<<<<

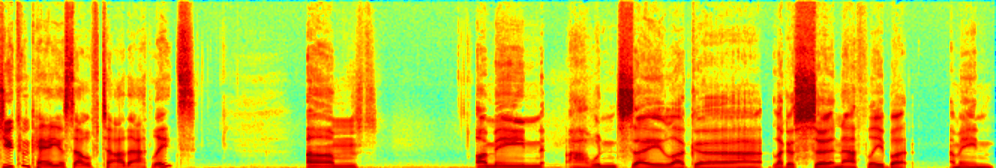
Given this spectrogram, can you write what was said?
do you compare yourself to other athletes? Um, I mean, I wouldn't say like a like a certain athlete, but I mean,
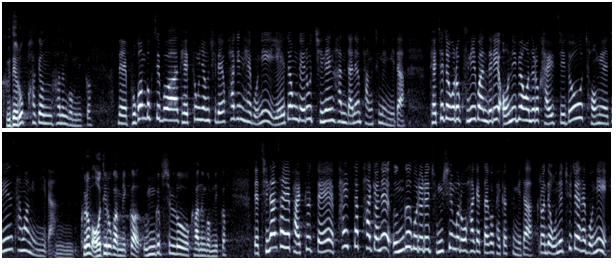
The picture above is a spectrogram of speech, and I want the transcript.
그대로 파견하는 겁니까? 네, 보건복지부와 대통령실에 확인해보니 예정대로 진행한다는 방침입니다. 대체적으로 군의관들이 어느 병원으로 갈지도 정해진 상황입니다. 음, 그럼 어디로 갑니까? 응급실로 가는 겁니까? 네, 지난 4일 발표 때 8차 파견을 응급의료를 중심으로 하겠다고 밝혔습니다. 그런데 오늘 취재해보니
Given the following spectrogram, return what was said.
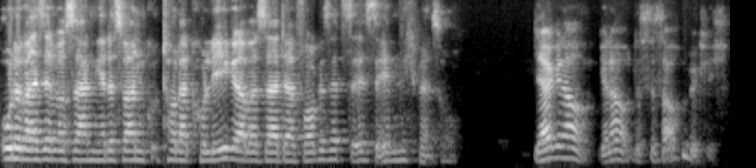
Oder weil sie einfach sagen, ja, das war ein toller Kollege, aber seit der Vorgesetzte ist eben nicht mehr so. Ja, genau, genau, das ist auch möglich.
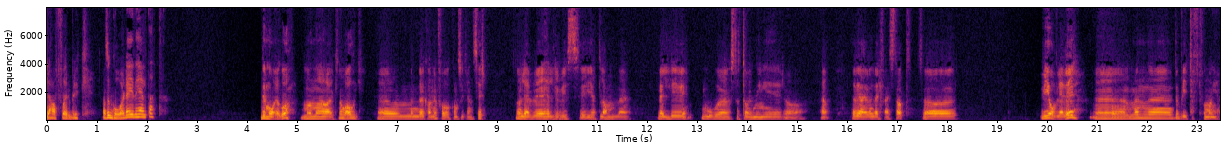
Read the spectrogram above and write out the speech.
lavt forbruk. Altså, går det i det hele tatt? Det må jo gå. Man har jo ikke noe valg. Eh, men det kan jo få konsekvenser. Nå lever vi heldigvis i et land med veldig gode støtteordninger og ja, Vi er jo en velferdsstat. Så vi overlever, eh, men det blir tøft for mange.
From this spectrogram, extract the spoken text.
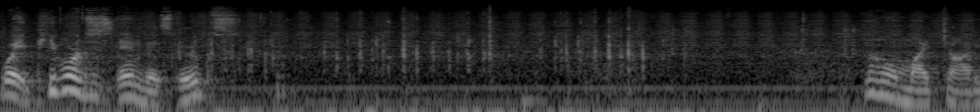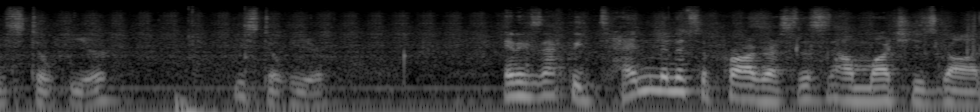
Wait, people are just in this. Oops. Oh my god, he's still here. He's still here. In exactly 10 minutes of progress, this is how much he's gone.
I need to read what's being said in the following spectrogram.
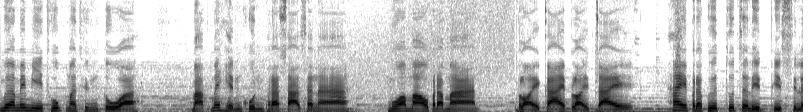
เมื่อไม่มีทุกข์มาถึงตัว มักไม่เห็นคุณพระศาสนา มัวเมาประมาท ปล่อยกายปล่อยใจ ให้ประพฤติทุจริตผิดศีล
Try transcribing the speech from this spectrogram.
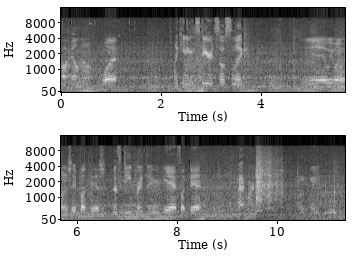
Oh, hell no. What? I can't even steer, it's so slick. Yeah, we might want to say fuck this. That's deep right there. Yeah, fuck that. Backward. Wait.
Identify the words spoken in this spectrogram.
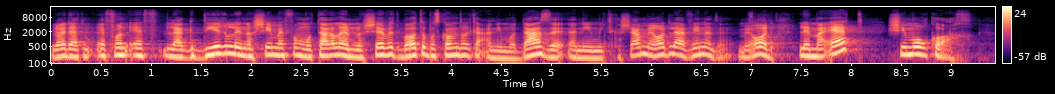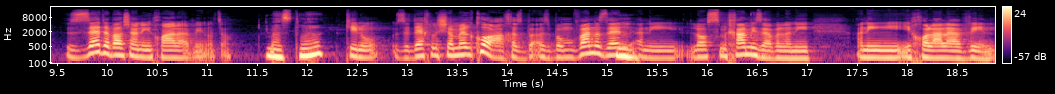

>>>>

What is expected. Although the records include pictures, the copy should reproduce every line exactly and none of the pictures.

Response area.
Given this spectrogram, can you write what was said?
do you compare yourself to other athletes? Um, I mean, I wouldn't say like a like a certain athlete, but I mean,
The picture above is a spectrogram of speech, and I want the transcript.
그대로 파견하는 겁니까? 네, 보건복지부와 대통령실에 확인해보니 예정대로 진행한다는 방침입니다. 대체적으로 군의관들이 어느 병원으로 갈지도 정해진 상황입니다. 음, 그럼 어디로 갑니까? 응급실로 가는 겁니까? 네, 지난 4일 발표 때 8차 파견을 응급의료를 중심으로 하겠다고 밝혔습니다. 그런데 오늘 취재해보니
Given the following spectrogram, return what was said.
Oder weil sie einfach sagen, ja, das war ein toller Kollege, aber seit der Vorgesetzte ist eben nicht mehr so. Ja, genau, genau, das ist auch möglich.
Read the spectrogram above and write out the speech.
lavt forbruk. Altså, går det i det hele tatt? Det må jo gå. Man har jo ikke noe valg. Eh, men det kan jo få konsekvenser. Nå lever vi heldigvis i et land med veldig gode støtteordninger og ja, Vi er jo en velferdsstat. Så vi overlever, eh, men det blir tøft for mange.
From this spectrogram, extract the spoken text.
Wait, people are just in this. Oops. Oh my god, he's still here. He's still here. In exactly 10 minutes of progress, this is how much he's gone.
I need to read what's being said in the following spectrogram.
เมื่อไม่มีทุกข์มาถึงตัว มักไม่เห็นคุณพระศาสนา มัวเมาประมาท ปล่อยกายปล่อยใจ ให้ประพฤติทุจริตผิดศีล
Try transcribing the speech from this spectrogram.
Oh, hell no. What? I can't even steer, it's so slick. Yeah, we might want to say fuck this. That's deep right there. Yeah, fuck that. Backward. Wait.
Identify the words spoken in this spectrogram.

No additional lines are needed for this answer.